What is Mulch Decomposition?
Mulch decomposition refers to the natural process by which organic mulch materials break down and decompose over time. Mulch is commonly used in gardening and landscaping to cover the soil surface around plants and trees. It serves several purposes, including weed suppression, moisture retention, and temperature regulation. However, as mulch breaks down, it undergoes a series of chemical and biological changes that contribute to its decomposition.
The Importance of Mulch Decomposition
Mulch decomposition plays a crucial role in maintaining soil health and fertility. As organic mulch materials break down, they release essential nutrients into the soil, such as nitrogen, phosphorus, and potassium. These nutrients are then made available to plants, promoting their growth and overall health. Additionally, the decomposition process improves soil structure by increasing its organic matter content, enhancing its ability to retain moisture and nutrients.
Factors Affecting Mulch Decomposition
Several factors influence the rate at which mulch decomposes. These include:
1. Mulch Type: Different types of mulch decompose at varying rates. For example, finely shredded mulch breaks down faster than larger wood chips.
2. Climate: Temperature and moisture levels greatly impact the decomposition process. Warmer and wetter climates tend to accelerate decomposition, while colder and drier climates slow it down.
3. Microorganisms: Bacteria, fungi, and other microorganisms play a vital role in breaking down organic matter. The presence and activity of these organisms can influence the speed of mulch decomposition.
4. Soil Conditions: The composition and quality of the underlying soil can affect mulch decomposition. Well-drained soils with a balanced pH and adequate nutrient levels tend to support faster decomposition.
The Stages of Mulch Decomposition
Mulch decomposition occurs in several stages, each characterized by specific changes in the mulch material. These stages include:
1. Initial Breakdown: During this stage, larger pieces of mulch begin to break down into smaller fragments. Physical weathering, such as exposure to sunlight and moisture, helps accelerate this process.
2. Chemical Changes: As the mulch material continues to decompose, chemical changes occur. Enzymes and acids released by microorganisms break down complex organic compounds into simpler forms.
3. Nutrient Release: One of the key benefits of mulch decomposition is the release of nutrients into the soil. As the mulch breaks down, nutrients become available for plant uptake, supporting their growth and development.
4. Organic Matter Accumulation: Throughout the decomposition process, organic matter accumulates in the soil. This improves soil structure, enhances water retention, and promotes beneficial microbial activity.
Managing Mulch Decomposition
Proper management of mulch decomposition can help maximize its benefits and minimize potential drawbacks. Here are some tips for managing mulch decomposition:
1. Mulch Thickness: Adjust the thickness of the mulch layer based on the desired decomposition rate. Thicker mulch layers decompose more slowly, while thinner layers decompose faster.

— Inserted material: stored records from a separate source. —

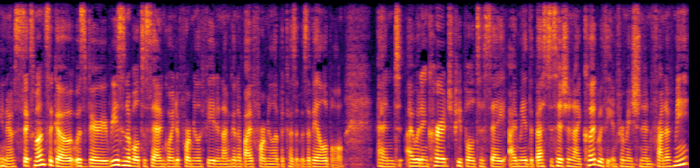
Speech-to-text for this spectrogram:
you know, six months ago, it was very reasonable to say, I'm going to formula feed and I'm going to buy formula because it was available. And I would encourage people to say, I made the best decision I could with the information in front of me.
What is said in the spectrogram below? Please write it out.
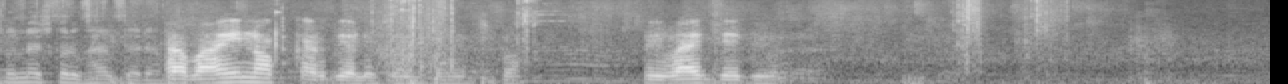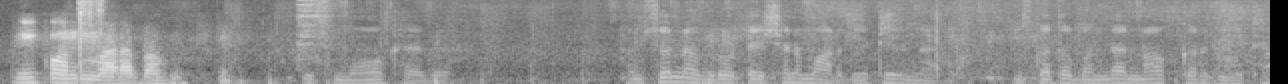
सुनने इसको रिवाइव दे रहे हैं। तबाही नॉक कर दिया लेकिन तुम इसको। रिवाइव दे दियो। ये कौन मारा बम स्मोक है बे हम सुन अब रोटेशन मार दिए ठीक ना? उसका तो बंदा नॉक कर दिए थे।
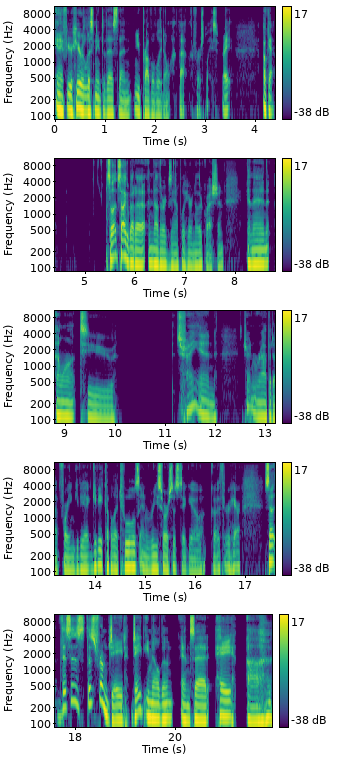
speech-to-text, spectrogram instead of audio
And if you're here listening to this, then you probably don't want that in the first place, right? Okay. So let's talk about a, another example here, another question. And then I want to try and try and wrap it up for you and give you give you a couple of tools and resources to go go through here. So this is this is from Jade. Jade emailed in and said, "Hey, uh,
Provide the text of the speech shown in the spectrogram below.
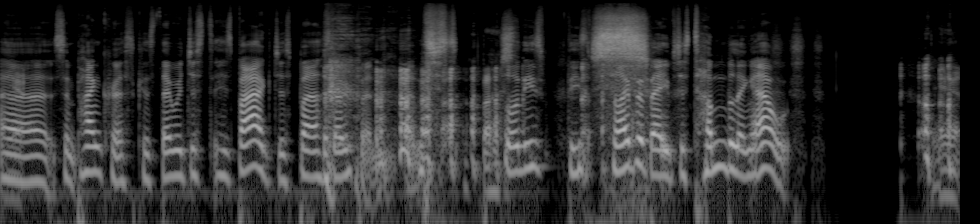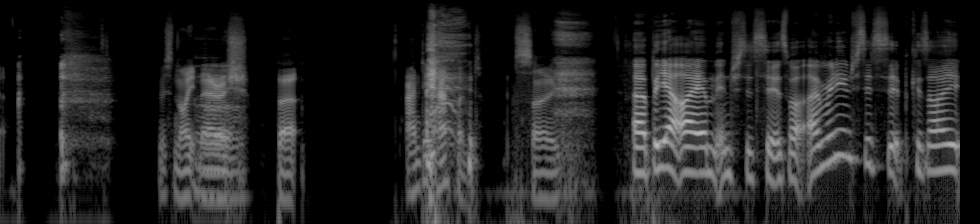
uh, St Pancras because they were just his bag just burst open and just Burst. all these these cyber babes just tumbling out. Yeah, it was nightmarish, but and it happened. So Uh, but yeah, I am interested to see it as well. I'm really interested to see it because I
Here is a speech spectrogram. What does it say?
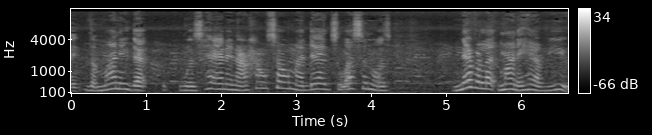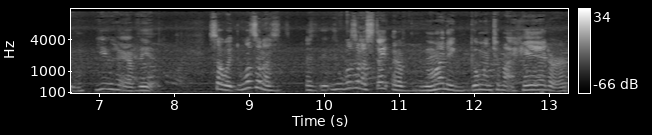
uh, the money that was had in our household. My dad's lesson was never let money have you. You have it. So it wasn't a it wasn't a statement of money going to my head or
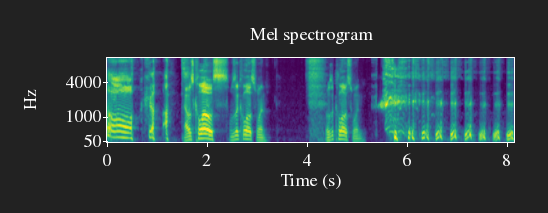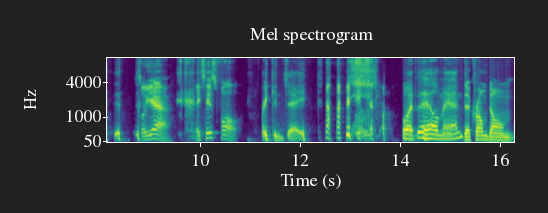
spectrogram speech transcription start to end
oh, God. that was close. It was a close one. It was a close one. So yeah, it's his fault. Freaking Jay. What the hell, man? The Chrome Dome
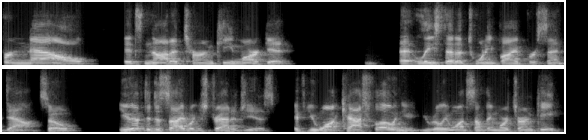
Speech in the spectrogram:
for now, it's not a turnkey market, at least at a 25% down. So you have to decide what your strategy is. If you want cash flow and you, you really want something more turnkey,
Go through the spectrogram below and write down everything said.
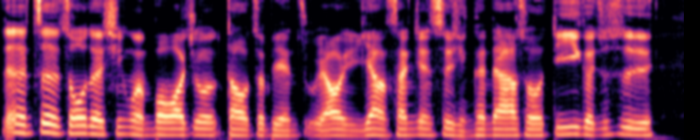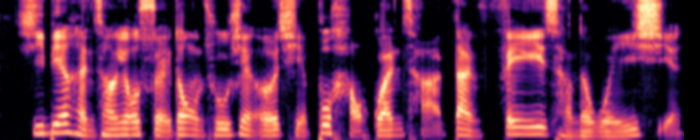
那这周的新闻报告就到这边，主要一样三件事情跟大家说。第一个就是西边很常有水洞出现，而且不好观察，但非常的危险。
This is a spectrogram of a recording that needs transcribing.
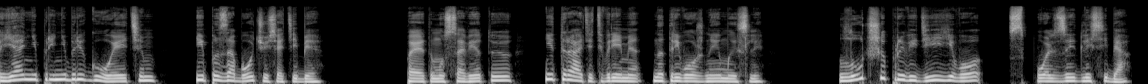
Я не пренебрегу этим и позабочусь о тебе. Поэтому советую не тратить время на тревожные мысли. Лучше проведи его с пользой для себя.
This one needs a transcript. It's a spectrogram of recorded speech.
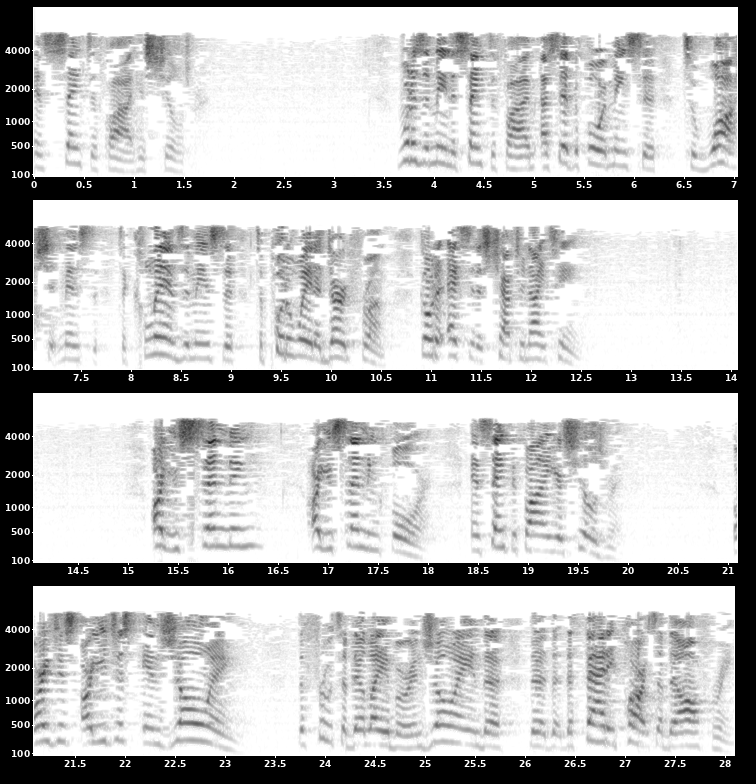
and sanctified his children. What does it mean to sanctify? I said before, it means to, to wash, it means to, to cleanse, it means to, to put away the dirt from. Go to Exodus chapter 19. Are you sending? Are you sending for and sanctifying your children? Or are you just, are you just enjoying the fruits of their labor, enjoying the, the, the, the fatty parts of the offering?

2. Mulch Type Selection: Choose mulch materials that align with your desired decomposition rate. Finely shredded mulch decomposes faster, while larger wood chips decompose more slowly.
3. Mulch Renewal: Periodically renew the mulch layer to maintain its benefits and appearance. This involves adding a fresh layer of mulch on top of the decomposed material.
4. Monitoring Moisture Levels: Ensure that the mulch layer remains adequately moist, as moisture is essential for the decomposition process. Water the mulch as needed to maintain optimal moisture levels.
In conclusion, mulch decomposition is a natural process that occurs when organic mulch materials break down over time. It plays a vital role in maintaining soil health and fertility by releasing nutrients and improving soil structure. Factors such as mulch type, climate, microorganisms, and soil conditions influence the rate of decomposition. Understanding the stages of mulch decomposition and implementing proper management techniques can help optimize its benefits in gardening and landscaping.